The impetus behind the research is obvious – Facebook offers a video ad option called ‘Placement Optimization’, which enables advertisers to reach people within their target audience across both Facebook and Instagram. But if video content optimized for Facebook doesn’t work as well on Instagram, the option might not prove beneficial, right?

Facebook Releases New Report on Video Performance Across Facebook and Instagram | Social Media Today

Placement Optimization will show your ads across Facebook’s platforms

To study the potential benefits of cross-platform video usage, Facebook worked with MetrixLab to first analyze 68 video campaigns in order to determine the key factors which lead to optimal video performance on Facebook. Of those 68, Facebook found that only 12% of them were considered ‘Outstanding’ performers, with the majority (78%) either ‘Sub-optimal’ or ‘Problematic’.

Facebook Releases New Report on Video Performance Across Facebook and Instagram | Social Media TodayAccording to MetrixLab, the top performers were able to differentiate themselves because they were designed specifically for Facebook, as opposed to being re-purposed TV ads or cross-posted from other platforms.

Based on this, MetrixLab put together a list of four key, Facebook-centric elements which saw video ads perform best on the platform:

1. Incorporate brand identity early (within the first 3 seconds)

2. Show the brand for at least half the video’s duration

3. Make the video as short as it can be and as long as it needs to be

4. Feature the message up-front for those who may not watch the whole video

These tips are fairly generic, and along the same lines as we’ve seen in other Facebook video reports, but given their repeated relevance in such studies, they do bear re-iterating.

When optimizing for Facebook’s feed, you need to consider that viewers will come across your video as they scroll, and with sound off (Facebook is moving to ‘sound on‘ by default, but you should still assume a significant number of viewers won’t have audio when viewing). As such, you need to deliver your messaging, prominently and efficiently, to maximize response.

Facebook Releases New Report on Video Performance Across Facebook and Instagram | Social Media Today

You can see how Red Bull have taken a Facebook-specific approach with their video assets

But as noted, how does that relate to Placement Optimization? If videos optimized specifically for Facebook perform best on the platform, do they also translate to the Instagram environment?

Unsurprisingly, according to MetrixLab’s research, they do:

“MetrixLab tested [80 ads] on both Facebook and Instagram, and found a crucial correlation in performance between the platforms.

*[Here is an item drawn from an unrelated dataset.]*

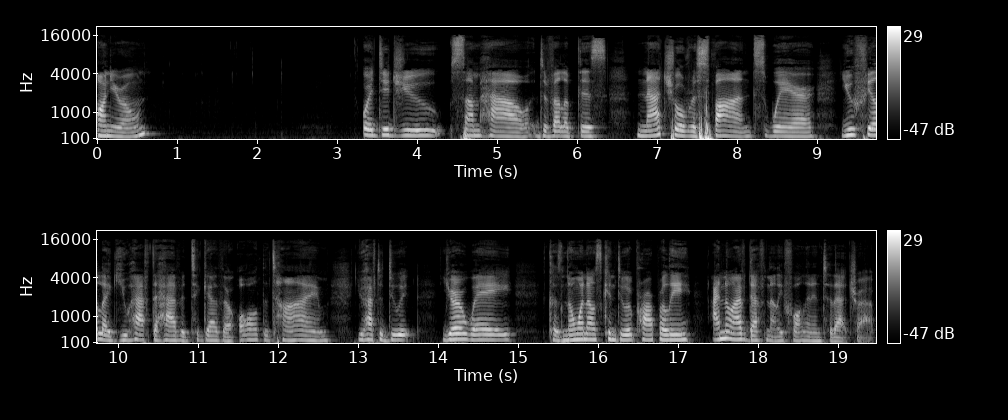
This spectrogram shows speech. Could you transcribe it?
on your own? Or did you somehow develop this natural response where you feel like you have to have it together all the time? You have to do it your way because no one else can do it properly. I know I've definitely fallen into that trap.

This means that ads that perform well in one feed will generally perform well in either feed.”

Facebook Releases New Report on Video Performance Across Facebook and Instagram | Social Media TodayThe research also confirmed their findings that videos not specifically optimized for Facebook performed poorly on both Facebook and Instagram, while feed-optimized videos also performed comparably similar across key performance metrics on both platforms.

But as noted, you’d expect Facebook-commissioned research to support the case for their ad products – otherwise, why would they make them?

And while the insights here are focused on paid ads, it’s interesting to consider the implications for video on each platform in general, that video optimized for Facebook will likely work well on Instagram. Both are feed-based systems, of course, so the correlation makes practical sense, but in order to maximize your social media marketing performance, it’s important to optimize for each platform, rather than cross-posting, so it’s not always the case that one format will work on another network.

The other – and arguably most important – element in this process is audience, and focusing your messaging on the right audience and strategic objectives for each platform, but still, there are some key considerations here for video creators, and important notes on optimizing your content.

In short, what works best for Facebook video likely works well on Instagram also, which may provide expanded opportunities for your video efforts.

You can read the full Facebook cross-platform creative report here.

https://www.socialmediatoday.com/social-business/facebook-releases-new-report-video-performance-across-facebook-and-instagram